© 2020 Iowa Public Radio
Play Live Radio
Next Up:
Available On Air Stations
105.9 KICP (Patterson/Des Moines) is operating at reduced power

Recipes for Success: Students Growing in the Kitchen and School

Chicken Tikka Sauce Ingredients(#1664)

When we think about homework, tutoring and test preparation, we don’t usually think food.  However, a few Iowans are combining great food and education in an innovative approach for children to get better at school, communication skills, and making well balanced meals.

Elliot Test Kitchen in Fort Madison is a place where young people can go to learn about food, but they can also learn a whole lot more. Elliot Test Kitchen gives students access to tutoring in many different subjects and also ACT prep. 

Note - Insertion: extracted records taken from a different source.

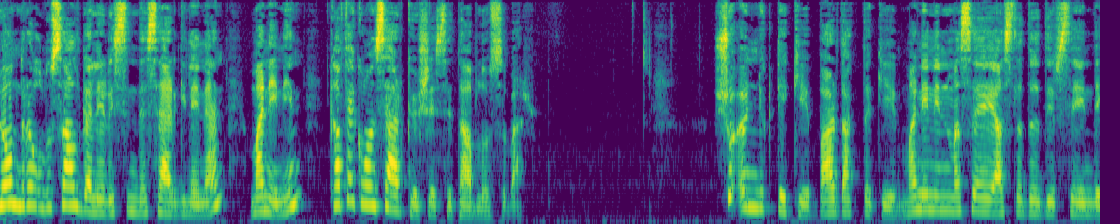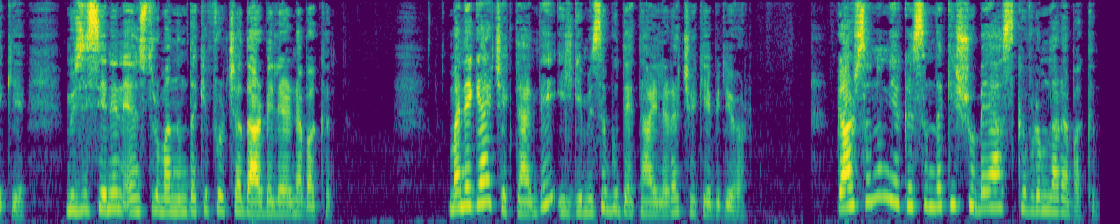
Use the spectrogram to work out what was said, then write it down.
Londra Ulusal Galerisi'nde sergilenen Manet'in Kafe Konser Köşesi tablosu var. Şu önlükteki, bardaktaki, Manet'in masaya yasladığı dirseğindeki, müzisyenin enstrümanındaki fırça darbelerine bakın. Manet gerçekten de ilgimizi bu detaylara çekebiliyor. Garsonun yakasındaki şu beyaz kıvrımlara bakın.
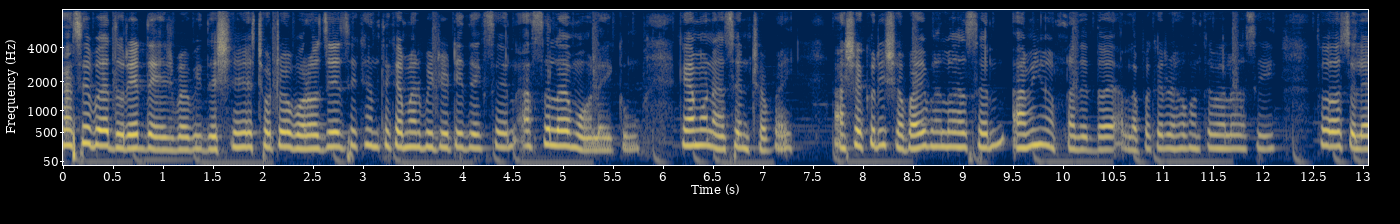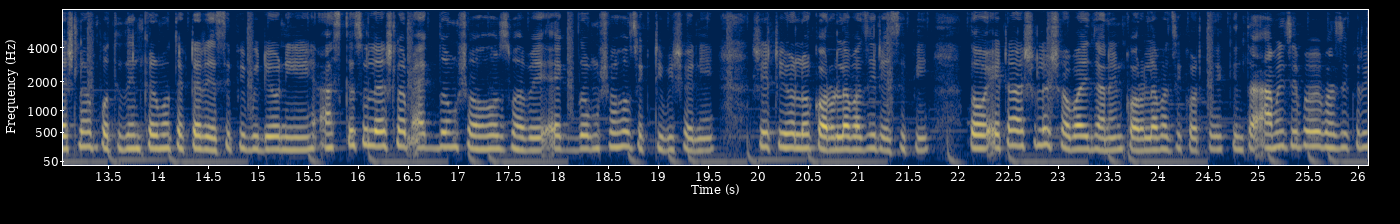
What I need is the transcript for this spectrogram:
কাছে বা দূরের দেশ বা বিদেশে, ছোট বড় যে যেখান থেকে আমার ভিডিওটি দেখছেন, আসসালামু আলাইকুম। কেমন আছেন সবাই? আশা করি সবাই ভালো আছেন। আমিও আপনাদের দয়, আল্লাহ পাকের রহমতে ভালো আছি। তো চলে আসলাম প্রতিদিনকার মতো একটা রেসিপি ভিডিও নিয়ে। আজকে চলে আসলাম একদম সহজভাবে, একদম সহজ একটি বিষয় নিয়ে। সেটি হলো করলা ভাজি রেসিপি তো এটা আসলে সবাই জানেন করলা ভাজি করতে, কিন্তু আমি যেভাবে ভাজি করি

On this hour of Talk of Iowa, Host Charity Nebbe talks with Kumar Wickramasingha, founder of Elliot Test Kitchen and the Test Kitchen Educational Foundation, and Andrew Troxel, Technology Integrator for the Fort Madison Community School District and one of the consultants for the organization.

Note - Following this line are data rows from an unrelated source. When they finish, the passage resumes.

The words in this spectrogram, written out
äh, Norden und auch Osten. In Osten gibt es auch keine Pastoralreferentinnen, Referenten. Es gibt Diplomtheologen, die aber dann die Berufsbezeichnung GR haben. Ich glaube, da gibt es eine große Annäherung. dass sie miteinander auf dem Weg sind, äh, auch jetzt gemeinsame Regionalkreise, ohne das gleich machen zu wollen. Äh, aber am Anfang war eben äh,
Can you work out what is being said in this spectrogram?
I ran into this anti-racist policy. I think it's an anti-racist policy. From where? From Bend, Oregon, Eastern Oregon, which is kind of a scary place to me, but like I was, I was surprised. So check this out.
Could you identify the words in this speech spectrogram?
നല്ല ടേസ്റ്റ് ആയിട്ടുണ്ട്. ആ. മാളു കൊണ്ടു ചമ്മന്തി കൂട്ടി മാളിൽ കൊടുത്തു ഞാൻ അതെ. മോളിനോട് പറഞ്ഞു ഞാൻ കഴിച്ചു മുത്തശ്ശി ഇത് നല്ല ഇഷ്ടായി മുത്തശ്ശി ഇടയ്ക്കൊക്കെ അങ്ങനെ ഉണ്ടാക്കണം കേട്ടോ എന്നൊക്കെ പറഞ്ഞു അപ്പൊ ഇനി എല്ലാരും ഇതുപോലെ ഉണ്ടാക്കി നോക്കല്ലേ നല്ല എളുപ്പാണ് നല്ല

Wickramasingha nods towards his origins has an important impetus for the creation of the Elliot Test Kitchen.

“I’m originally from Sri Lanka.  Afterschool programs are very common.  We would go over any subject.  When, in small town Iowa, [they] didn’t have that, I was surprised.”

He likes the double meaning of test kitchen.

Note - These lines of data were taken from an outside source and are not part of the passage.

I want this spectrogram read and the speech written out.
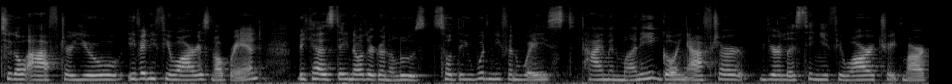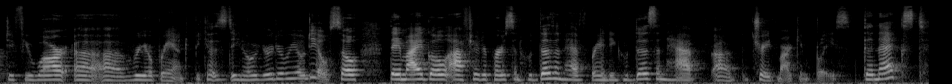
to go after you, even if you are a small brand, because they know they're going to lose. So they wouldn't even waste time and money going after your listing if you are trademarked, if you are a, a real brand, because they know you're the real deal. So they might go after the person who doesn't have branding, who doesn't have a trademark in place. The next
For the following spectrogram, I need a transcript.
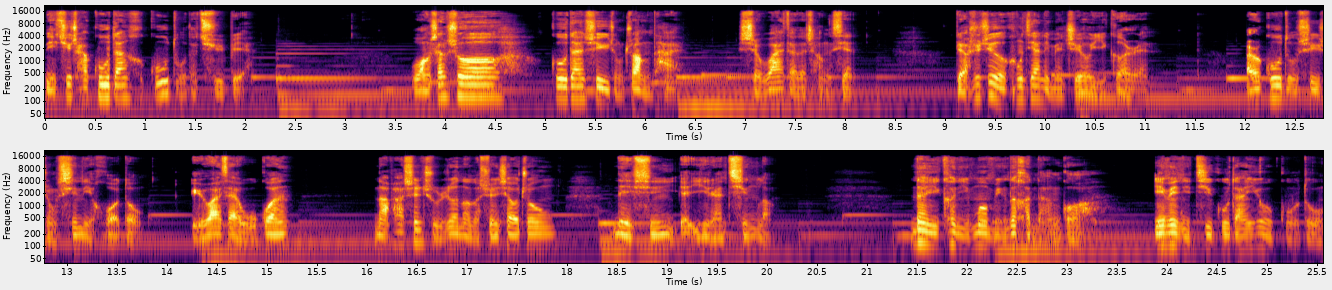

“Where 'test' means education and 'kitchen' means food.  My background is culinary, I worked in a restaurant here.  So, after school, kids have a place to come down and teachers have a place to come down. Get your homework done, I will cook you the most awesome meal after you’re done.”

Kids in the program make most dishes themselves, peeling potatoes for a side dish, or gathering and cooking ingredients with the help of Wickramasingha and teachers.  They are encouraged to taste and eat the food they have prepared.

All the magic isn’t just in the kitchen.  Students' successes are praised in this program, giving them esteem and a place to shine.

“We celebrate academic achievements.  I have posters in the windows of kids who have done great academic things.  We post on social media when a kid cooks something great or does something great in school.”

Wickramasingha says it’s easy for kids to get involved.

“We tell them to go talk to your student counselor and the counselor will give us a call.  It’s that simple.”

Andrew believes in the impact of this program, “I thought it was a wonderful idea.  Definitely something missing in our community.  An opportunity for youth to advance.  It’s tough not to get on board with a guy to risk a lot to bring this sort of thing to our community.”

He also talks about the importance of feeding the children.

“A lot of kids in our county don’t know where their next meal is coming from.”

Also, this hour, a discussion with Sue Hoss, one of the founders of “Look Cook and Eat”, a digital magazine designed to help people with intellectual disabilities learn how to cook.  Karen Lamb, a Special Education Teacher at Indianola Middle School who uses “Look Cook and Eat” with her students, also joins the conversation.